You’ll know you’ve arrived in Yokohama’s Chinatown by the elaborate Chinese-style gates at the entrance. The Chinatown in Yokohama is the biggest in Asia, and it’s packed with shops and restaurants serving up Chinese cuisine with a Japanese twist. It’s the place to get some of Japan’s best nikuman—large, fluffy steamed buns filled with juicy pork. Shumai, savoury pork dumplings, are another popular dish, often served with spicy mustard. And don’t leave without sampling the famous Peking duck. Before taking a trip to Chinatown it’s best to do some research and find out which restaurants are most popular, as they’re not all created equal. One well-known spot is Shaten-ki 2, which specializes in Chinese rice porridge.

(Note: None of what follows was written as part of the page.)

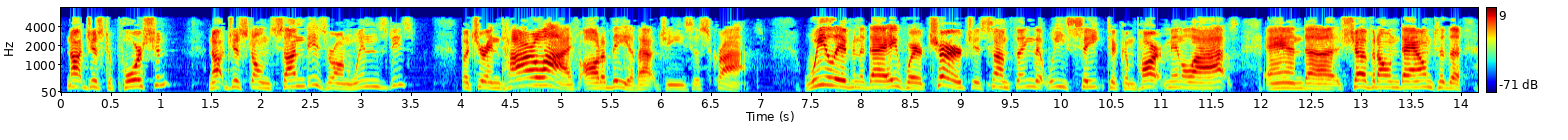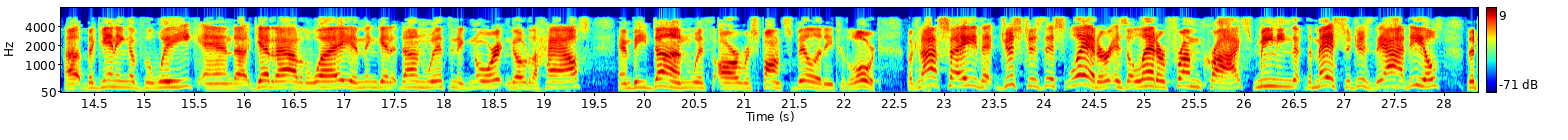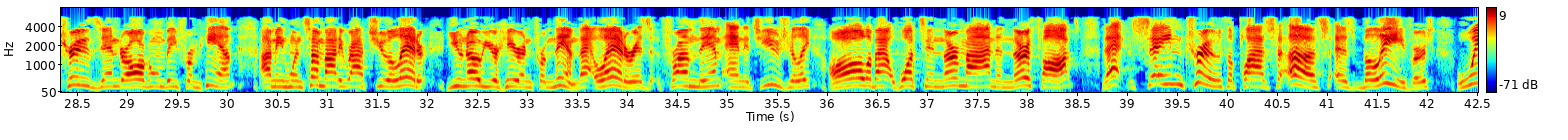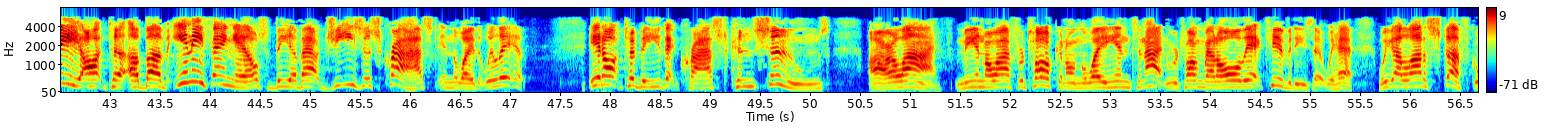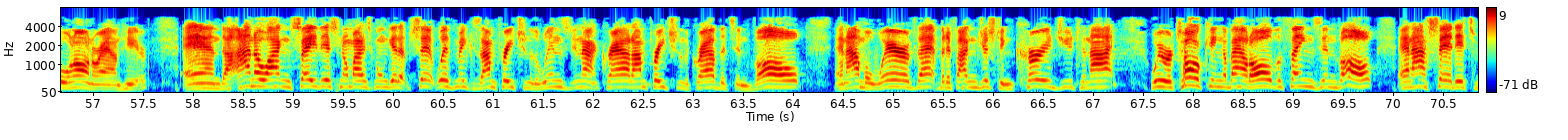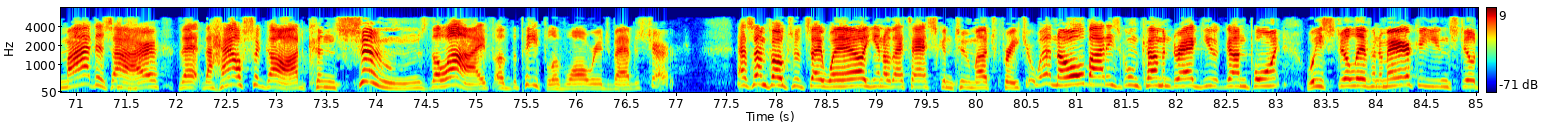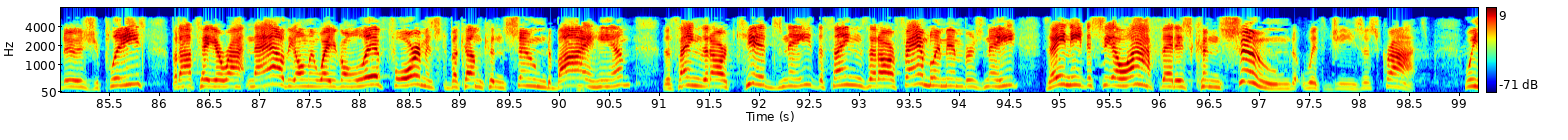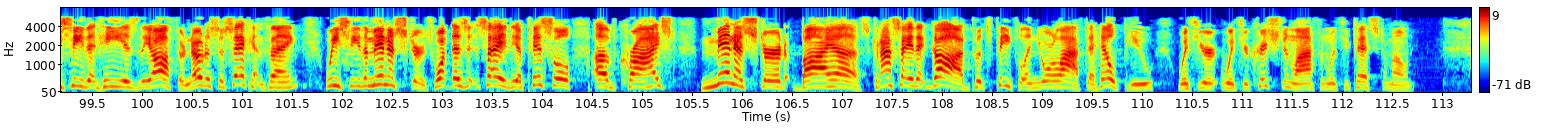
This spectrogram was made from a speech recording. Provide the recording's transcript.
Not just a portion, not just on Sundays or on Wednesdays, but your entire life ought to be about Jesus Christ. We live in a day where church is something that we seek to compartmentalize and uh, shove it on down to the uh, beginning of the week and uh, get it out of the way and then get it done with and ignore it and go to the house and be done with our responsibility to the Lord. But can I say that just as this letter is a letter from Christ, meaning that the messages, the ideals, the truths in are all going to be from Him. I mean, when somebody writes you a letter, you know you're hearing from them. That letter is from them and it's usually all about what's in their mind and their thoughts. That same truth applies to us as believers. We ought to, above anything else, be about Jesus Christ in the way that we live. It ought to be that Christ consumes our life. Me and my wife were talking on the way in tonight, and we are talking about all the activities that we have. We got a lot of stuff going on around here, and uh, I know I can say this. Nobody's going to get upset with me because I'm preaching to the Wednesday night crowd. I'm preaching to the crowd that's involved, and I'm aware of that. But if I can just encourage you tonight, we were talking about all the things involved, and I said it's my desire that the house of God consumes the life of the people of Walridge Baptist Church. Now some folks would say, well, you know, that's asking too much, preacher. Well, nobody's going to come and drag you at gunpoint. We still live in America. You can still do as you please. But I'll tell you right now, the only way you're going to live for Him is to become consumed by Him. The thing that our kids need, the things that our family members need, they need to see a life that is consumed with Jesus Christ we see that he is the author. Notice the second thing, we see the ministers. What does it say? The epistle of Christ ministered by us. Can I say that God puts people in your life to help you with your, with your Christian life and with your testimony?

Yokohama’s eats and treats

One of Yokohama’s biggest draws is the fabulous food, especially the Chinese cuisine. Boasting the biggest Chinatown in Asia, Yokohama offers a plethora of Chinese and Chinese-inspired dishes, from down-home comfort food to high-end delicacies.

Shumai: These soft dumplings, also known as one of the staples of dim sum, are often filled with juicy, garlicky ground beef, chicken or shrimp. They go great with spicy mustard. Photo ©ACworks Co.,Ltd.

Nikuman: The larger cousin of shumai, nikuman are fluffy buns usually stuffed with meat and vegetables. Though you’ll find them at any convenience store in Japan, the best are served up in Yokohama’s Chinatown. Photo ©ACworks Co.,Ltd.

Yokohama Bay cruising and stunning Sankeien


While the view of Yokohama Bay is gorgeous on land, it’s even better right on the water. Many companies offer day or night cruises. The perfect end to a day in Yokohama is a cruise at sunset as you take in the glittering Minato Mirai skyline from the deck of a cruise boat. A jacket is mandatory as the open air, while refreshing, can also be chilly as the sun goes down.


Beautiful Sankeien Garden, commissioned by silk trader Sankei Hara, opened to the residents of Yokohama in 1904. It’s slightly off the beaten path, requiring a bus ride from Yokohama Station, but it’s well worth the short journey. This sprawling garden features 175 square metres of tranquil ponds, streams and lovely strolling paths. It’s also the site of many traditional Japanese structures designated as Important National Cultural properties which Sankei Hara imported from all over Japan. The best times to visit are during cherry blossom season, when delicate pink petals dust the trees and the ponds, or during autumn once the leaves turn and the garden comes alive with colour.

From a tiny fishing village to the second-largest city in Japan, Yokohama has grown into a cosmopolitan metropolis with an iconic culture all its own.

All photos courtesy of Yokohama Convention & Visitors Bureau unless otherwise noted